Fraxinus americana (white ash)

As a plant cuts off the supply of chlorophyll’s ingredient atoms to the leaf, the remaining chlorophyll that already exists in a leaf slowly degrades, and the colors reflected by the xanthophylls and carotenes start to emerge from behind that dissipating green curtain, and our retinas begin to register the warm, exuberant yellows and the gentle, soothing oranges.

So why don’t the leaves stay yellow and orange throughout the winter, and return to green in the spring? It turns out that leaves also cease production of beta-carotene around the same time as chlorophyll, but because the heartier molecular structure of the flavonoids and carotenes degrades more slowly than chlorophyll, the oranges and yellows last longer than the greens, even though those pigments are simultaneously dissipating, as well.

The alert reader will notice that we have overlooked one important autumn color, those fierce, luminous reds we also enjoy, especially in sassafras, black tupelo, sweet gum, sugar maples, and red maples. Even as plants cease production of the chlorophyll, xanthophyll, and carotenoids each autumn, many plant species will at that time start to generate a different pigment, anthocyanin, for a brief period. This seems at once curious, given that most other plant functions are slowing down when this one ramps up, as well as noteworthy, since an act so brazen would seem to necessitate a clear and obvious purpose. A singular explanation, though, has eluded scientists, perhaps because the reasons are manifold, but experimental results have supported a few different hypotheses. For one thing, at the chemical level, anthocyanins produced in the fall seem to protect chloroplasts as they disassemble their chlorophyll molecules, which seems to help increase the efficiency with which the increasingly lethargic tree can salvage and reuse the dissolving chlorophyll’s valuable nitrogen atoms.4 Other studies suggest that the red coloration may [also] be a mechanism to protect plants from insects who are attracted to the yellows from the xanthophylls, and/or to reduce the harmful impacts of ultraviolet radiation.

On your next walk through the woods or even your neighborhood, consider taking a more careful look at the patterns of leaves around you. How does one leaf vary from the one next to it? Do you notice any suggestive clumps or patterns distinguishing one side of the plant from another? How about differences between the leaves at the top of the tree and those at the bottom? What color profiles seem to characterize different species of plants?
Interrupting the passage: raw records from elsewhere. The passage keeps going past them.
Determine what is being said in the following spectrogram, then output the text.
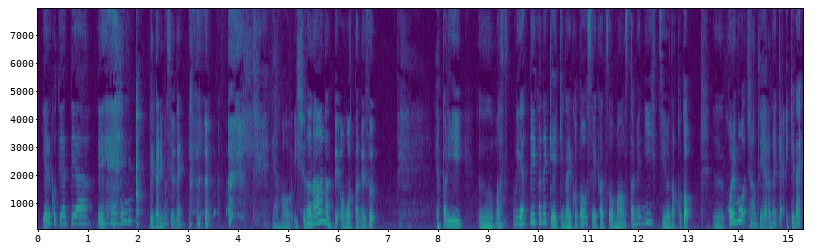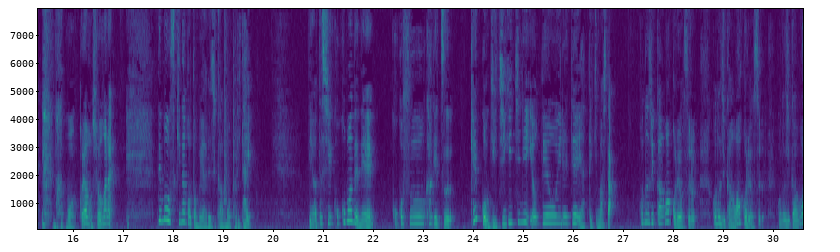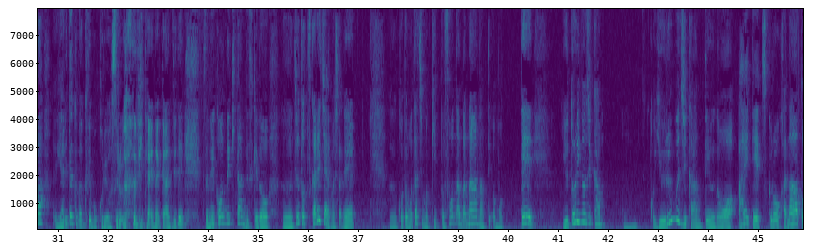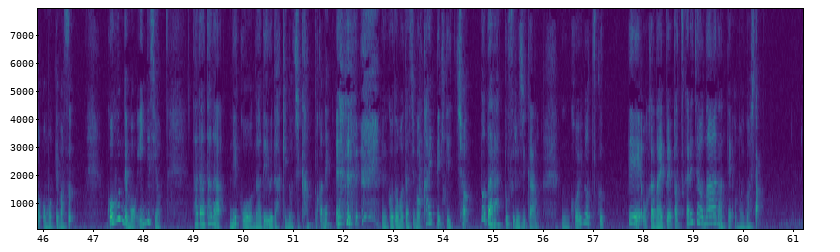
やることやってや。ええー、ってなりますよね。いやもう一緒だなーなんて思ったんです。やっぱりうんまあ、やっていかなきゃいけないこと生活を回すために必要なこと、うん、これもちゃんとやらなきゃいけない。まあもうこれはもうしょうがない。でも好きなこともやる時間も取りたい。で私ここまでねここ数ヶ月結構ギチギチに予定を入れてやってきました。この時間はこれをする。この時間はこれをする。この時間はやりたくなくてもこれをする。みたいな感じで詰め込んできたんですけど、うん、ちょっと疲れちゃいましたね、うん、子供たちもきっとそうなんだななんて思ってゆとりの時間、うん、こう緩む時間っていうのをあえて作ろうかなと思ってます。5分でもいいんですよ。ただただ猫を撫でるだけの時間とかね。子供たちも帰ってきてちょっとだらっとする時間、うん、こういうのを作っておかないとやっぱ疲れちゃうなーなんて思いました。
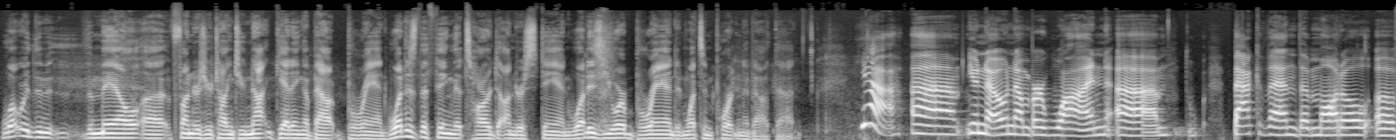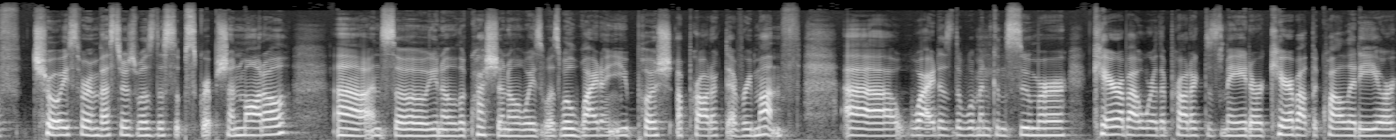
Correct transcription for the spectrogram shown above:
what were the, the male uh, funders you're talking to not getting about brand? What is the thing that's hard to understand? What is your brand and what's important about that? Yeah, um, you know, number one, um, back then the model of choice for investors was the subscription model. Uh, and so, you know, the question always was, well, why don't you push a product every month? Uh, why does the woman consumer care about where the product is made or care about the quality? Or,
What might that tell you about the chemistry inside? Can you hypothesize possible reasons that plant species may have evolved that particular chemistry? We invite you to share your observations and your hypotheses below, so that together we might all enjoy even deeper satisfaction and stimulation from the magic of autumn’s deciduous rainbow.

Sassafras albidum (sassafras)

1 The Chemistry of Autumn Leaf Colours, Andy Brunning,

2 Explainer: The Chemistry of Autumn, Fernando Gomollon-bel,

3 The Science Behind Fall Foliage, Dylan Stuntz,

4 The Science of Leaf Color Change, Scientists at Harvard Forest,

Photographs by Eric Anderson